Even a glaze with only 1% bentonite and no other clay can be flocculated/deflocculated. My favorite flocculant is a saturated Epsom-salt solution. Other flocculants exist but Epsom salt (magnesium sulfate) is easy to find and works really well.

Dissolve the Epsom salt in water, creating a saturated solution, to use as a flocculant (2). This breaks up the bond between the magnesium and the sulfate so the magnesium ions are free to attach themselves to the clay particles. A saturated Epsom-salt solution will have the highest possible number of magnesium ions per volume of water.

The Epsom-salt solution needs to be saturated to avoid diluting the glaze with more water. Before flocculating, be sure to measure the specific gravity as a way to calculate whether your glaze has the ideal amount of water for your application method. The specific gravity should be it should be ~1.5 (but higher for fritted glazes—exactly how much higher depends on the percentage of frit in the glaze). You must get the water content right before determining whether your glaze needs to be flocculated. If the glaze is too thin or won’t stay suspended because it has too much water, then flocculating isn’t going to help. In some cases, it will make glaze application worse. If the Epsom-salt solution is weak, it adds more water than necessary to the glaze. The water is just a medium for carrying the magnesium ions into the glaze bucket, so they can flocculate to the clay particles. We want maximum ions and minimum water added.

When using the saturated solution to flocculate a glaze, you use the liquid on top and leave the undissolved salt crystals on the bottom.

Every glaze composition is going to react differently to a flocculant. Some glazes will only take a few drops to become flocculated. The more clay in the recipe, the easier it’ll be to flocculate. Always start with a smaller amount than you think you need and work your way up. Start with these limits (3) and mix well with a high-speed mixer after every addition. If the amount you’re adding is having zero effect, keep adding small amounts of Epsom salt and mixing at high speed until you notice the glaze noticeably thicken, then stop.

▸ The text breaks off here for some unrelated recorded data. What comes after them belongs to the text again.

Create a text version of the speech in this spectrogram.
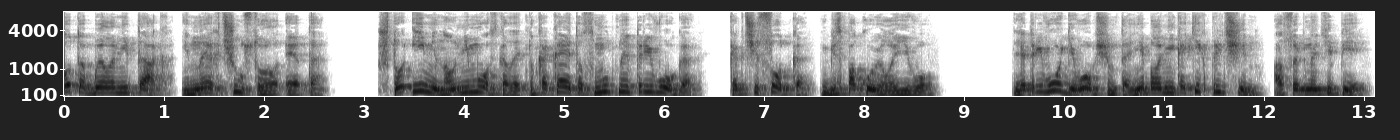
Что-то было не так, и Нех чувствовал это. Что именно, он не мог сказать, но какая-то смутная тревога, как чесотка, беспокоила его. Для тревоги, в общем-то, не было никаких причин, особенно теперь.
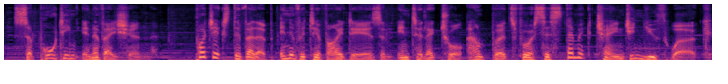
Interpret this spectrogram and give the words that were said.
– Supporting innovation. Projects develop innovative ideas and intellectual outputs for a systemic change in youth work.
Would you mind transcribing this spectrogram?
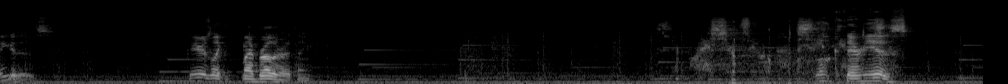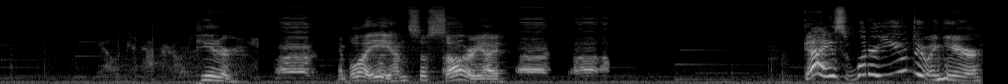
Think it is. Peter's like my brother, I think. Look, there he is. Peter, uh, employee, I'm so sorry. I. uh, uh, Guys, what are you doing here?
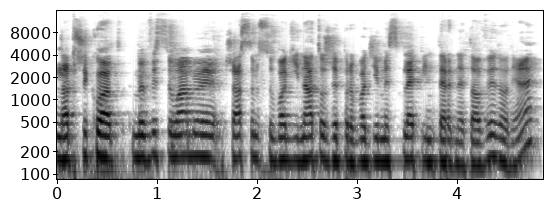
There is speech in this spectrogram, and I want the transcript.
na przykład my wysyłamy czasem z uwagi na to, że prowadzimy sklep internetowy, no nie?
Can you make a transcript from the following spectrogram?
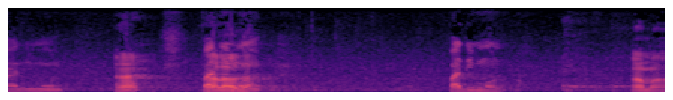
நாலாவதா பதிமூணு. பதிமூணு. ஆமா.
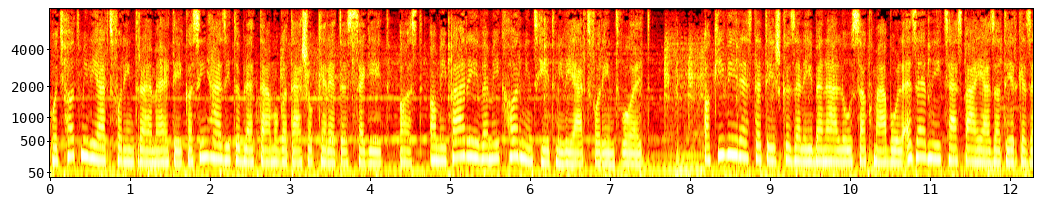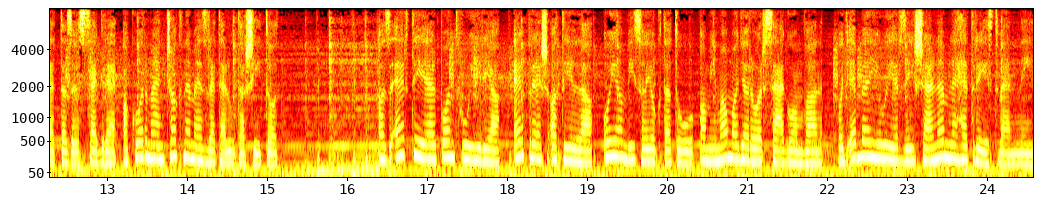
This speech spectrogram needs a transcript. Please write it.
hogy 6 milliárd forintra emelték a színházi többlettámogatások keretösszegét, azt, ami pár éve még 37 milliárd forint volt. A kivéreztetés közelében álló szakmából 1400 pályázat érkezett az összegre, a kormány csak nem ezret elutasított. Az RTL.hu írja, Epres Attila, olyan viszonyogtató, ami ma Magyarországon van, hogy ebben jó érzéssel nem lehet részt venni.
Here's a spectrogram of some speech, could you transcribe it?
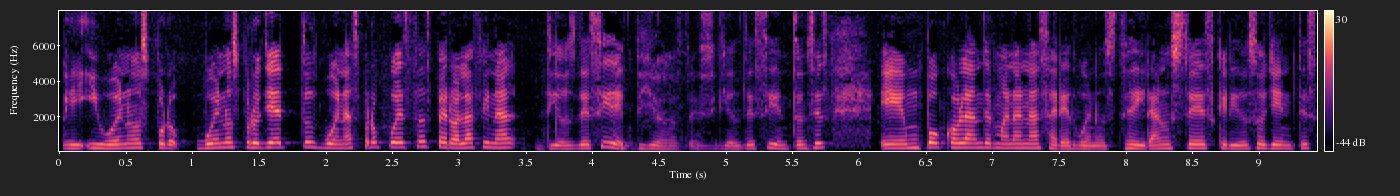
y, y buenos pro- buenos proyectos, buenas propuestas, pero a la final Dios decide. Dios decide. Dios decide. Entonces, eh, un poco hablando, hermana Nazaret, bueno, se dirán ustedes, queridos oyentes,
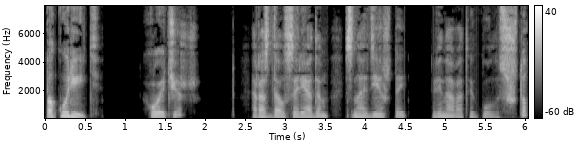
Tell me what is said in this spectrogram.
покурить хочешь? — раздался рядом с Надеждой виноватый голос. — Что?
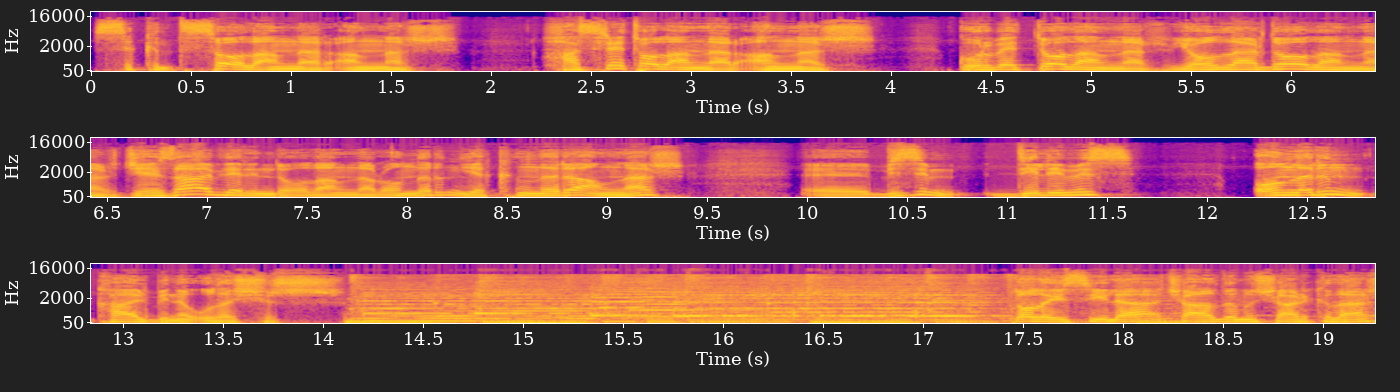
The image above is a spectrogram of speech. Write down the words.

A flocculated glaze will stick to your finger, rather than run off. And the movement in a bucket of flocculated glaze will come to an abrupt stop soon after the mixing stops. If you stop mixing and the glaze keeps swirling around in the bucket, it’s probably not flocculated yet.

Extreme Cases of Hard-Panning

Sometimes a glaze will be so hard-panned that you can’t get it to move at all. In this case, pour the water off the top of the glaze into a bucket. Save this bucket of water to add back into the glaze later. Take the remaining hard layer of glaze and add some Epsom-salt solution directly to it. Either use your hands (wear gloves if glaze materials are a concern) or a tool (such as a metal spoon or a spatula) to work the Epsom salt into the glaze layer. It may take some elbow grease to get it going, but eventually the glaze layer will soften and start moving. Then you can add the water you removed back in and proceed to use a high-speed mixer.

the author Sue McLeod is a potter and studio technician in Victoria, British Columbia, Canada. She teaches online glaze classes and writes articles about glazes and studio tips on her blog at www.suemcleodceramics.com.

If you love learning about and discussing glazes, check out Sue McLeod’s free social learning Facebook group, Understanding Glazes with Sue. The group is full of videos and discussions about firing, mixing glazes, and fixing various glaze issues. McLeod also teaches an online class, Mastering Glaze Consistency. To learn more, visit https://suemcleodceramics.com/masteringglazeconsistency.

Topics: Glaze Chemistry